# What is needed
Reproduce the data below exactly. Skip the pictures.

# Provided information
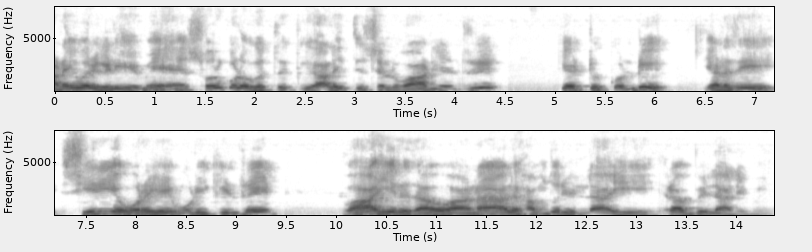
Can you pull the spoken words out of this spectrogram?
அனைவர்களையுமே சொர்க்கலோகத்துக்கு அழைத்து செல்வான் என்று கேட்டுக்கொண்டு எனது சிறிய உரையை முடிக்கின்றேன். வாஹிரு தவான அல்ஹம்துல்லாஹி ரபில் அலிமின்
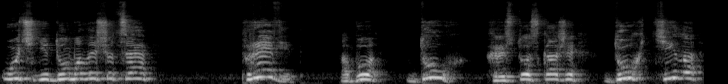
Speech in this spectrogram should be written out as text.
учні думали, що це привід або дух. Христос каже, дух тіла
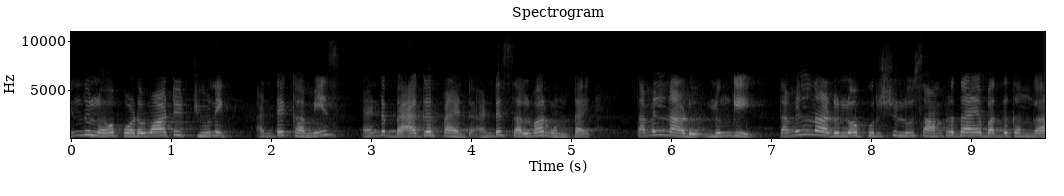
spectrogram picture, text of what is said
ఇందులో పొడవాటి ట్యూనిక్ అంటే కమీజ్ అండ్ బ్యాగర్ ప్యాంట్ అంటే సల్వార్ ఉంటాయి. తమిళనాడు లుంగి. తమిళనాడులో పురుషులు సాంప్రదాయబద్ధకంగా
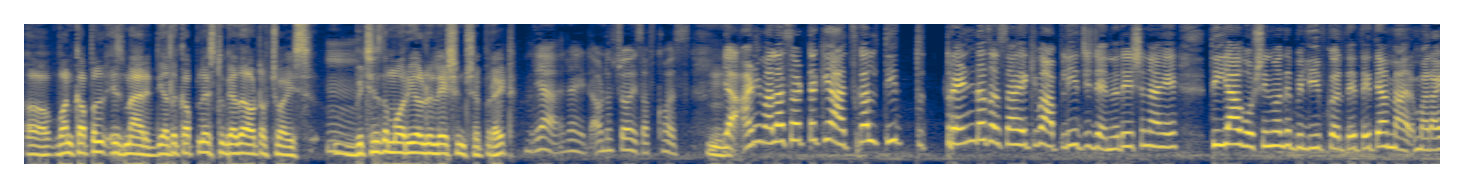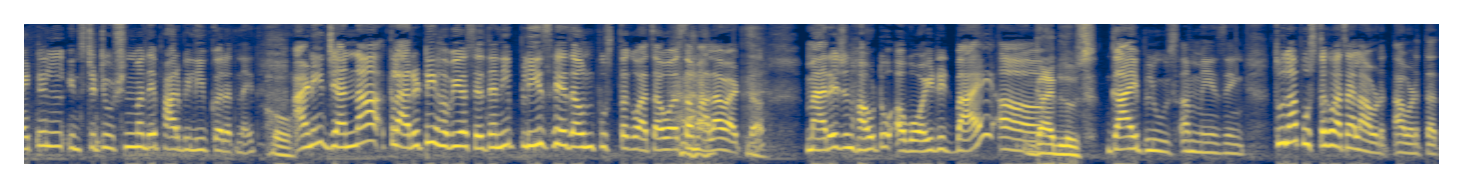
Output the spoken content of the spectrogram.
One couple is married the other couple is together out of choice which is the more real relationship right yeah right out of choice of course yeah आणि मला असं वाटतं की आजकाल ती ट्रेंडच असा आहे किंवा आपली जी जनरेशन आहे ती या गोष्टींमध्ये बिलीव्ह करते ते त्या मराठील इन्स्टिट्यूशनमध्ये फार बिलीव्ह करत हो. नाहीत आणि ज्यांना क्लॅरिटी हवी असेल त्यांनी प्लीज हे जाऊन पुस्तक वाचावं असं मला वाटतं. Marriage and how to avoid it by Guy Blues Guy Blues amazing तुला पुस्तक वाचायला आवडत आवडतात.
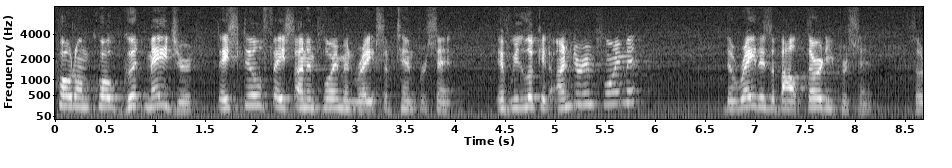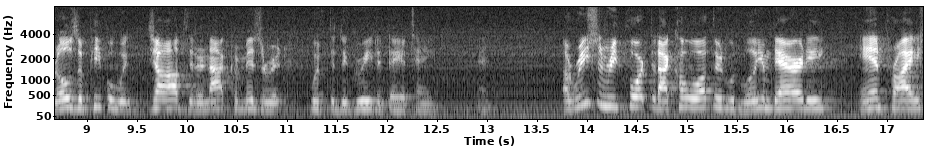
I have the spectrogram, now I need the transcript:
quote-unquote good major, they still face unemployment rates of 10%. If we look at underemployment, the rate is about 30%. So those are people with jobs that are not commensurate with the degree that they attained. Okay? A recent report that I co-authored with William Darity, Ann Price,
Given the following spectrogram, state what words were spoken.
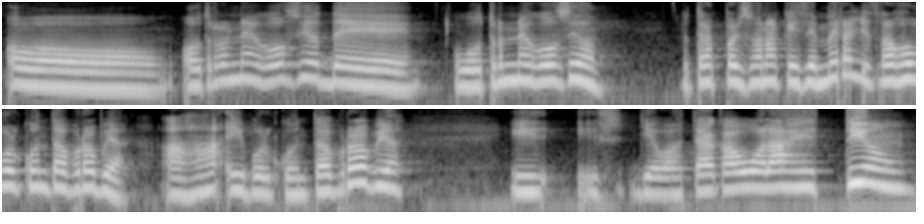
o otros negocios de, u otros negocios, otras personas que dicen, mira, yo trabajo por cuenta propia. Ajá, y por cuenta propia. Y, llevaste a cabo la gestión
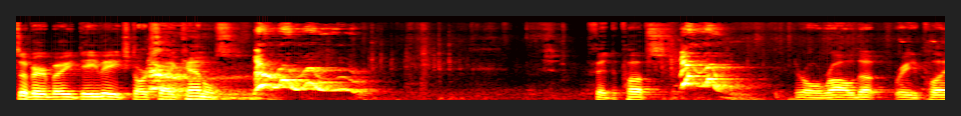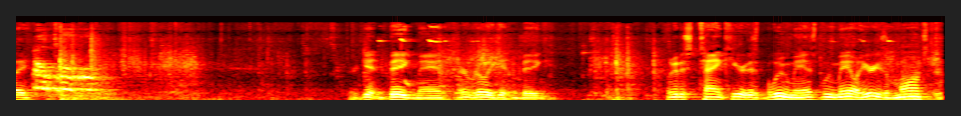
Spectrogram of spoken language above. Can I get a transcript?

# Solution to the exercise
Can you pull the spoken words out of this spectrogram?
அனைவர்களையுமே சொர்க்கலோகத்துக்கு அழைத்து செல்வான் என்று கேட்டுக்கொண்டு எனது சிறிய உரையை முடிக்கின்றேன். வாஹிரு தவான அல்ஹம்துல்லாஹி ரபில் அலிமின்
Speech in this spectrogram should be written out as text.
учні думали, що це привід або дух. Христос каже, дух тіла
spectrogram picture, text of what is said
ఇందులో పొడవాటి ట్యూనిక్ అంటే కమీజ్ అండ్ బ్యాగర్ ప్యాంట్ అంటే సల్వార్ ఉంటాయి. తమిళనాడు లుంగి. తమిళనాడులో పురుషులు సాంప్రదాయబద్ధకంగా
Output the spoken content of the spectrogram.
One couple is married the other couple is together out of choice which is the more real relationship right yeah right out of choice of course yeah आणि मला असं वाटतं की आजकाल ती ट्रेंडच असा आहे किंवा आपली जी जनरेशन आहे ती या गोष्टींमध्ये बिलीव्ह करते ते त्या मराठील इन्स्टिट्यूशनमध्ये फार बिलीव्ह करत हो. नाहीत आणि ज्यांना क्लॅरिटी हवी असेल त्यांनी प्लीज हे जाऊन पुस्तक वाचावं असं मला वाटतं. Marriage and how to avoid it by Guy Blues Guy Blues amazing तुला पुस्तक वाचायला आवडत आवडतात.
I have the spectrogram, now I need the transcript:
quote-unquote good major, they still face unemployment rates of 10%. If we look at underemployment, the rate is about 30%. So those are people with jobs that are not commensurate with the degree that they attained. Okay? A recent report that I co-authored with William Darity, Ann Price,
Given the following spectrogram, state what words were spoken.
o otros negocios de, u otros negocios, otras personas que dicen, mira, yo trabajo por cuenta propia. Ajá, y por cuenta propia. Y, llevaste a cabo la gestión
Spectrogram of spoken language above. Can I get a transcript?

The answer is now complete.